▸ Data provided:

··········

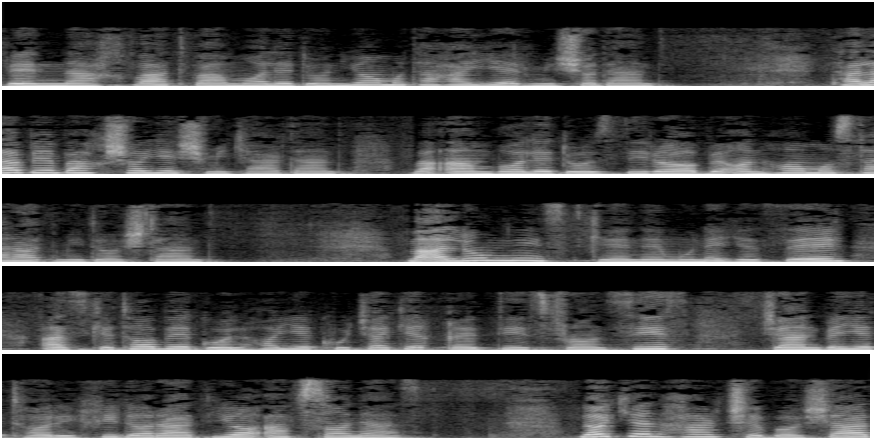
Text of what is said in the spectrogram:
به نخوت و مال دنیا متحیر می شدند. طلب بخشایش می کردند و اموال دزدی را به آنها مسترد می داشتند. معلوم نیست که نمونه زیل از کتاب گلهای کوچک قدیس فرانسیس جنبه تاریخی دارد یا افسانه است. لکن هرچه باشد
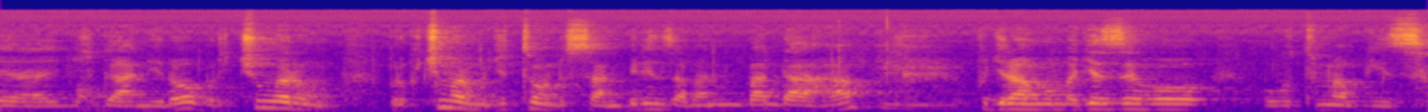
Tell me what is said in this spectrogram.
eh, ikiganiro buri cyumweru buri cyumweru mu gitondo saa mbiri nzaba ndaha kugira ngo mbagezeho ubutumwa bwiza.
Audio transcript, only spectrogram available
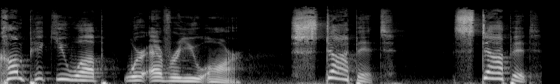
come pick you up wherever you are. Stop it. Stop it.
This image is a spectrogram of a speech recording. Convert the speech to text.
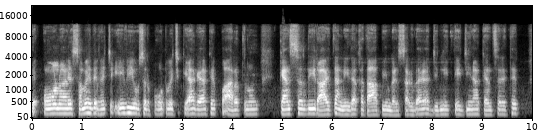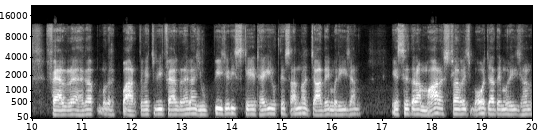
ਤੇ ਆਉਣ ਵਾਲੇ ਸਮੇਂ ਦੇ ਵਿੱਚ ਇਹ ਵੀ ਉਸ ਰਿਪੋਰਟ ਵਿੱਚ ਕਿਹਾ ਗਿਆ ਕਿ ਭਾਰਤ ਨੂੰ ਕੈਂਸਰ ਦੀ ਰਾਜਧਾਨੀ ਦਾ ਖਿਤਾਬ ਵੀ ਮਿਲ ਸਕਦਾ ਹੈ, ਜਿੰਨੀ ਤੇਜ਼ੀ ਨਾਲ ਕੈਂਸਰ ਇੱਥੇ ਫੈਲ ਰਿਹਾ ਹੈਗਾ, ਮਤਲਬ ਭਾਰਤ ਵਿੱਚ ਵੀ ਫੈਲ ਰਿਹਾ ਹੈਗਾ। ਯੂਪੀ ਜਿਹੜੀ ਸਟੇਟ ਹੈਗੀ, ਉੱਥੇ ਸਾਰਿਆਂ ਨਾਲੋਂ ਜ਼ਿਆਦਾ ਮਰੀਜ਼ ਹਨ। ਇਸੇ ਤਰ੍ਹਾਂ ਮਹਾਰਾਸ਼ਟਰ ਵਿੱਚ ਬਹੁਤ ਜ਼ਿਆਦਾ ਮਰੀਜ਼ ਹਨ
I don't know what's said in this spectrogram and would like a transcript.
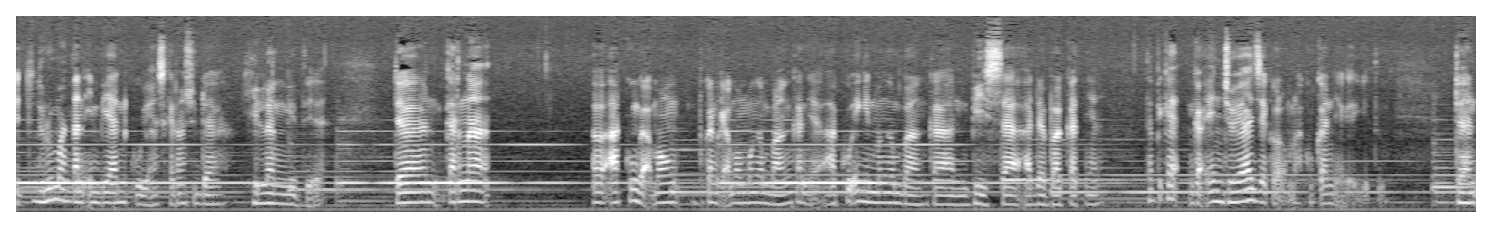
Itu dulu mantan impianku yang sekarang sudah hilang gitu ya. Dan karena uh, aku nggak mau bukan nggak mau mengembangkan ya. Aku ingin mengembangkan bisa ada bakatnya. Tapi kayak nggak enjoy aja kalau melakukannya kayak gitu. Dan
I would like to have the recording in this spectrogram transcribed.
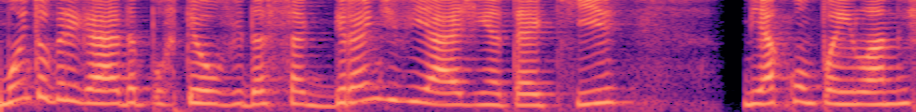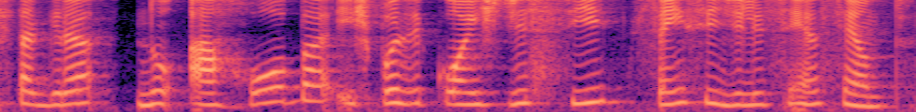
Muito obrigada por ter ouvido essa grande viagem até aqui. Me acompanhe lá no Instagram, no arroba exposicões de si, sem cedilha e sem acento.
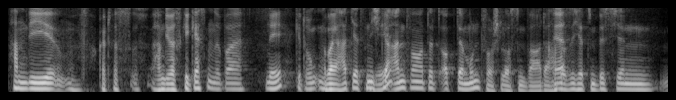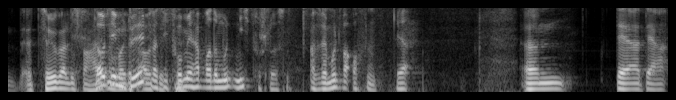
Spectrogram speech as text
Haben die, oh Gott, was, haben die was gegessen dabei? Nee. Getrunken? Aber er hat jetzt nicht Nee. geantwortet, ob der Mund verschlossen war. Da hat Ja. er sich jetzt ein bisschen äh, zögerlich verhalten. Laut dem Bild, was ich vor mir habe, war der Mund nicht verschlossen. also der Mund war offen. Ja. Ähm, der, der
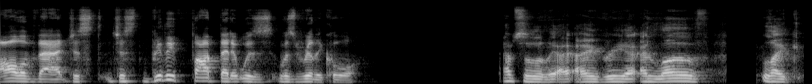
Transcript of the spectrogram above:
all of that just just really thought that it was was really cool Absolutely, I, I agree. I, I love like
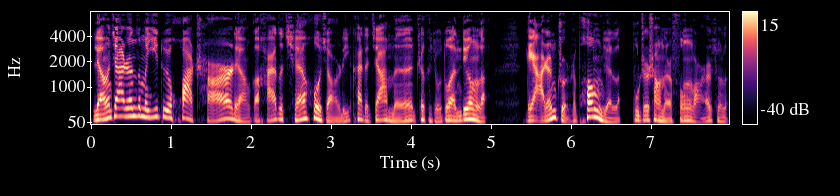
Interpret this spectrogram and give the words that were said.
两家人这么一对话茬两个孩子前后脚离开的家门，这可就断定了，俩人准是碰见了，不知上哪疯玩去了。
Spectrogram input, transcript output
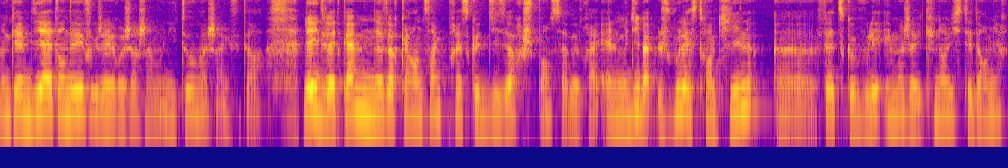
Donc elle me dit attendez, il faut que j'aille rechercher un monito, machin, etc. Là, il devait être quand même 9h45, presque 10h, je pense, à peu près. Elle me dit bah, je vous laisse tranquille, euh, faites ce que vous voulez. Et moi, j'avais qu'une envie, c'était dormir.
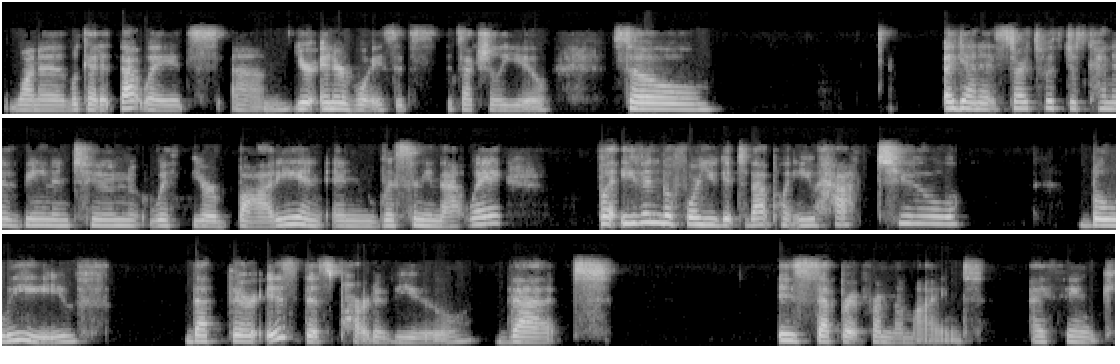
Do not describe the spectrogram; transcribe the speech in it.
want to look at it that way. It's um, your inner voice. It's it's actually you. So again, it starts with just kind of being in tune with your body and, and listening that way. But even before you get to that point, you have to believe that there is this part of you that is separate from the mind i think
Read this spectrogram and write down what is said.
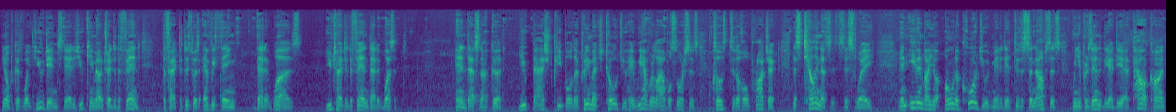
You know, because what you did instead is you came out and tried to defend the fact that this was everything that it was. You tried to defend that it wasn't. And that's not good. You bashed people that pretty much told you, hey, we have reliable sources close to the whole project that's telling us it's this way. And even by your own accord, you admitted it through the synopsis when you presented the idea at PowerCon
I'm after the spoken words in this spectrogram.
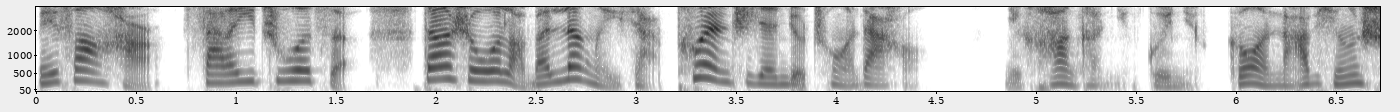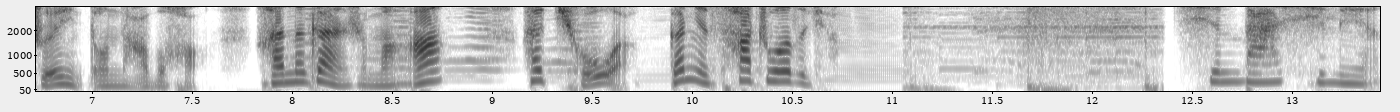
没放好，洒了一桌子。当时我老爸愣了一下，突然之间就冲我大吼：“你看看你闺女，给我拿瓶水你都拿不好，还能干什么啊？还求我赶紧擦桌子去。”亲爸系列。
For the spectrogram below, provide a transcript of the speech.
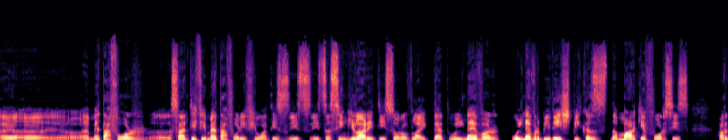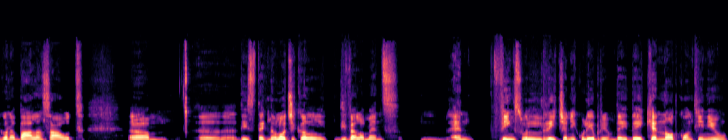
a, a, metaphor, a scientific metaphor, if you want. It's, it's, it's a singularity, sort of like that will never will never be reached because the market forces are going to balance out um, uh, these technological developments, and things will reach an equilibrium. They they cannot continue.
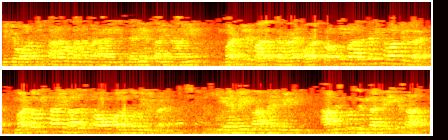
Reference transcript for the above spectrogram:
کہ جو عورتیں کھانا پکانا بنا رہی ہیں سہری افطاری بنا رہی ہیں مرد جو عبادت کر رہا ہے، عورت کو اپنی عبادت کا بھی ثواب مل رہا ہے۔ مردوں کی ساری عبادت کا ثواب عورت کو بھی مل رہا ہے۔ یہ میری ماں بہن بیٹی۔ آپ اس کو زندہ دلی کے ساتھ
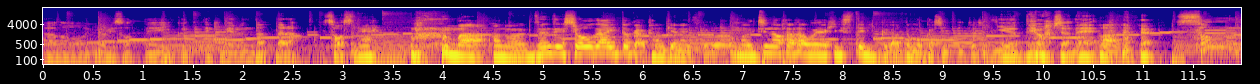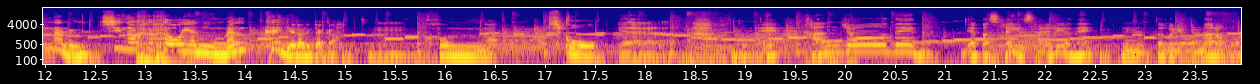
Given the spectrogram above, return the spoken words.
あの寄り添っていくって決めるんだったら。そうですね。まああの全然障害とかは関係ないですけど、まあ、うちの母親ヒステリックで頭おかしいって言ったじゃないです言ってましたね。か。はい、そんなのうちの母親に何回やられたか。うん。こんな気候。いやだから本当ね。感情でやっぱ左右されるよね。うん。特に女の子は。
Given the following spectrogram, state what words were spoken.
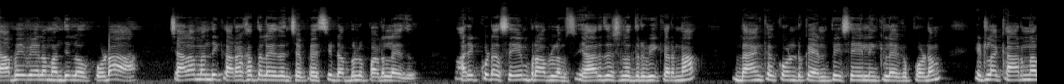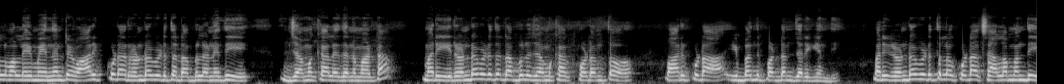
యాభై వేల మందిలో కూడా చాలామందికి అర్హత లేదని చెప్పేసి డబ్బులు పడలేదు. వారికి కూడా సేమ్ ప్రాబ్లమ్స్. యారదశల ధృవీకరణ బ్యాంక్ అకౌంట్కు ఎన్పిసిఐ లింక్ లేకపోవడం ఇట్లా కారణాల వల్ల ఏమైందంటే వారికి కూడా రెండో విడత డబ్బులు అనేది జమ కాలేదన్నమాట. మరి రెండో విడత డబ్బులు జమ కాకపోవడంతో వారు కూడా ఇబ్బంది పడడం జరిగింది. మరి రెండో విడతలో కూడా చాలామంది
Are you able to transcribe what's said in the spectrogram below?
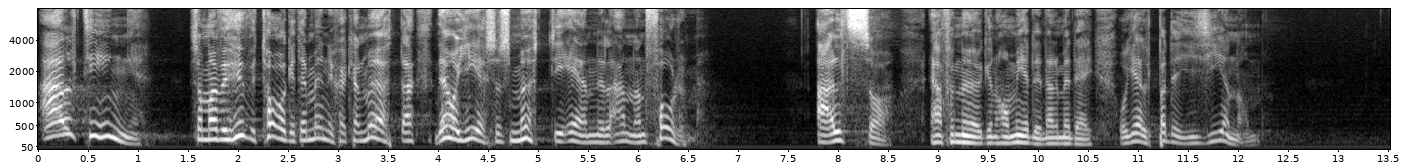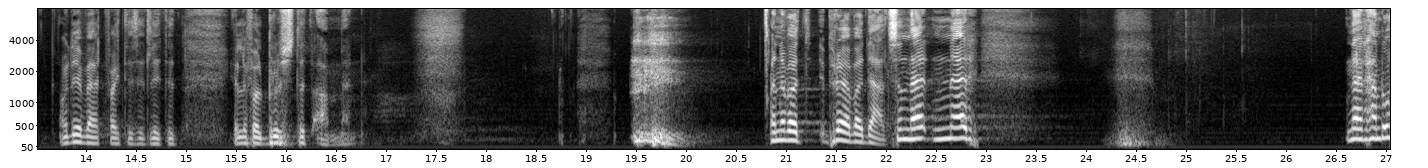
allting som överhuvudtaget en människa kan möta, det har Jesus mött i en eller annan form. Alltså är han förmögen att ha medledare med dig och hjälpa dig igenom. Och det är värt faktiskt ett litet, i alla fall brustet amen. Han har varit prövad allt. Så när, när, när han då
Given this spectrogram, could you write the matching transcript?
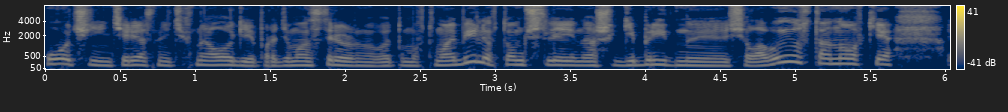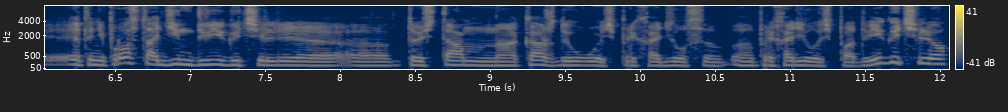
очень интересные технологии продемонстрированы в этом автомобиле, в том числе и наши гибридные силовые установки, это не просто один двигатель, э, то есть там на каждую ось приходился, э, приходилось по двигателю,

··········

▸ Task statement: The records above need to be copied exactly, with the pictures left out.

▸ Expected output:
Text of what is said in the spectrogram:
به نخوت و مال دنیا متحیر می شدند. طلب بخشایش می کردند و اموال دزدی را به آنها مسترد می داشتند. معلوم نیست که نمونه زیل از کتاب گلهای کوچک قدیس فرانسیس جنبه تاریخی دارد یا افسانه است. لکن هرچه باشد
Tell me what is said in this spectrogram.
eh, ikiganiro buri cyumweru buri cyumweru mu gitondo saa mbiri nzaba ndaha kugira ngo mbagezeho ubutumwa bwiza.
Audio transcript, only spectrogram available
come pick you up wherever you are. Stop it. Stop it.
This image is a spectrogram of a speech recording. Convert the speech to text.
ਤੇ ਆਉਣ ਵਾਲੇ ਸਮੇਂ ਦੇ ਵਿੱਚ ਇਹ ਵੀ ਉਸ ਰਿਪੋਰਟ ਵਿੱਚ ਕਿਹਾ ਗਿਆ ਕਿ ਭਾਰਤ ਨੂੰ ਕੈਂਸਰ ਦੀ ਰਾਜਧਾਨੀ ਦਾ ਖਿਤਾਬ ਵੀ ਮਿਲ ਸਕਦਾ ਹੈ, ਜਿੰਨੀ ਤੇਜ਼ੀ ਨਾਲ ਕੈਂਸਰ ਇੱਥੇ ਫੈਲ ਰਿਹਾ ਹੈਗਾ, ਮਤਲਬ ਭਾਰਤ ਵਿੱਚ ਵੀ ਫੈਲ ਰਿਹਾ ਹੈਗਾ। ਯੂਪੀ ਜਿਹੜੀ ਸਟੇਟ ਹੈਗੀ, ਉੱਥੇ ਸਾਰਿਆਂ ਨਾਲੋਂ ਜ਼ਿਆਦਾ ਮਰੀਜ਼ ਹਨ। ਇਸੇ ਤਰ੍ਹਾਂ ਮਹਾਰਾਸ਼ਟਰ ਵਿੱਚ ਬਹੁਤ ਜ਼ਿਆਦਾ ਮਰੀਜ਼ ਹਨ
I don't know what's said in this spectrogram and would like a transcript.
Itu dulu mantan impianku yang sekarang sudah hilang gitu ya. Dan karena uh, aku nggak mau bukan nggak mau mengembangkan ya. Aku ingin mengembangkan bisa ada bakatnya. Tapi kayak nggak enjoy aja kalau melakukannya kayak gitu. Dan
I would like to have the recording in this spectrogram transcribed.
Muito obrigada por ter ouvido essa grande viagem até aqui. Me acompanhe lá no Instagram, no arroba exposicões de si, sem cedilha e sem acento.
Spectrogram speech as text
Haben die, oh Gott, was, haben die was gegessen dabei? Nee. Getrunken? Aber er hat jetzt nicht Nee. geantwortet, ob der Mund verschlossen war. Da hat Ja. er sich jetzt ein bisschen äh, zögerlich verhalten. Laut dem Bild, was ich vor mir habe, war der Mund nicht verschlossen. also der Mund war offen. Ja. Ähm, der, der
Transcript of the spectrogram above:
all of that just just really thought that it was was really cool Absolutely, I, I agree. I, I love like
Interpret this spectrogram and give the words that were said.
两家人这么一对话茬两个孩子前后脚离开的家门，这可就断定了，俩人准是碰见了，不知上哪疯玩去了。
Spectrogram input, transcript output
Donc elle me dit attendez, il faut que j'aille rechercher un monito, machin, etc. Là, il devait être quand même 9h45, presque 10h, je pense, à peu près. Elle me dit bah, je vous laisse tranquille, euh, faites ce que vous voulez. Et moi, j'avais qu'une envie, c'était dormir.
Do not describe the spectrogram; transcribe the speech in it.
want to look at it that way. It's um, your inner voice. It's it's actually you. So again, it starts with just kind of being in tune with your body and, and listening that way. But even before you get to that point, you have to believe that there is this part of you that is separate from the mind i think
Read this spectrogram and write down what is said.
You know, because what you did instead is you came out and tried to defend the fact that this was everything that it was. You tried to defend that it wasn't. And that's not good. You bashed people that pretty much told you, hey, we have reliable sources close to the whole project that's telling us it's this way. And even by your own accord, you admitted it through the synopsis when you presented the idea at PowerCon
I'm after the spoken words in this spectrogram.
没放好，洒了一桌子。当时我老爸愣了一下，突然之间就冲我大吼：“你看看你闺女，给我拿瓶水你都拿不好，还能干什么啊？还求我赶紧擦桌子去。”亲爸系列。
For the spectrogram below, provide a transcript of the speech.
a, a, metaphor, a scientific metaphor, if you want. It's, it's, it's a singularity, sort of like that will never will never be reached because the market forces are going to balance out um, uh, these technological developments, and things will reach an equilibrium. They they cannot continue.
Reference transcript for the above spectrogram:
کہ جو عورتیں کھانا پکانا بنا رہی ہیں سہری افطاری بنا رہی ہیں مرد جو عبادت کر رہا ہے، عورت کو اپنی عبادت کا بھی ثواب مل رہا ہے۔ مردوں کی ساری عبادت کا ثواب عورت کو بھی مل رہا ہے۔ یہ میری ماں بہن بیٹی۔ آپ اس کو زندہ دلی کے ساتھ
Given the spectrogram above, return the spoken words.
あの寄り添っていくって決めるんだったら。そうですね。まああの全然障害とかは関係ないですけど、まあ、うちの母親ヒステリックで頭おかしいって言ったじゃないです言ってましたね。か。はい、そんなのうちの母親に何回やられたか。うん。こんな気候。いやだから本当ね。感情でやっぱ左右されるよね。うん。特に女の子は。
Given the following spectrogram, state what words were spoken.
యాభై వేల మందిలో కూడా చాలామందికి అర్హత లేదని చెప్పేసి డబ్బులు పడలేదు. వారికి కూడా సేమ్ ప్రాబ్లమ్స్. యారదశల ధృవీకరణ బ్యాంక్ అకౌంట్కు ఎన్పిసిఐ లింక్ లేకపోవడం ఇట్లా కారణాల వల్ల ఏమైందంటే వారికి కూడా రెండో విడత డబ్బులు అనేది జమ కాలేదన్నమాట. మరి రెండో విడత డబ్బులు జమ కాకపోవడంతో వారు కూడా ఇబ్బంది పడడం జరిగింది. మరి రెండో విడతలో కూడా చాలామంది
Are you able to transcribe what's said in the spectrogram below?
allting som överhuvudtaget en människa kan möta, det har Jesus mött i en eller annan form. Alltså är han förmögen att ha medledare med dig och hjälpa dig igenom. Och det är värt faktiskt ett litet, i alla fall brustet amen. Han har varit prövad allt. Så när, när, när han då
Given this spectrogram, could you write the matching transcript?
очень интересные технологии продемонстрированы в этом автомобиле, в том числе и наши гибридные силовые установки, это не просто один двигатель, э, то есть там на каждую ось приходился, э, приходилось по двигателю,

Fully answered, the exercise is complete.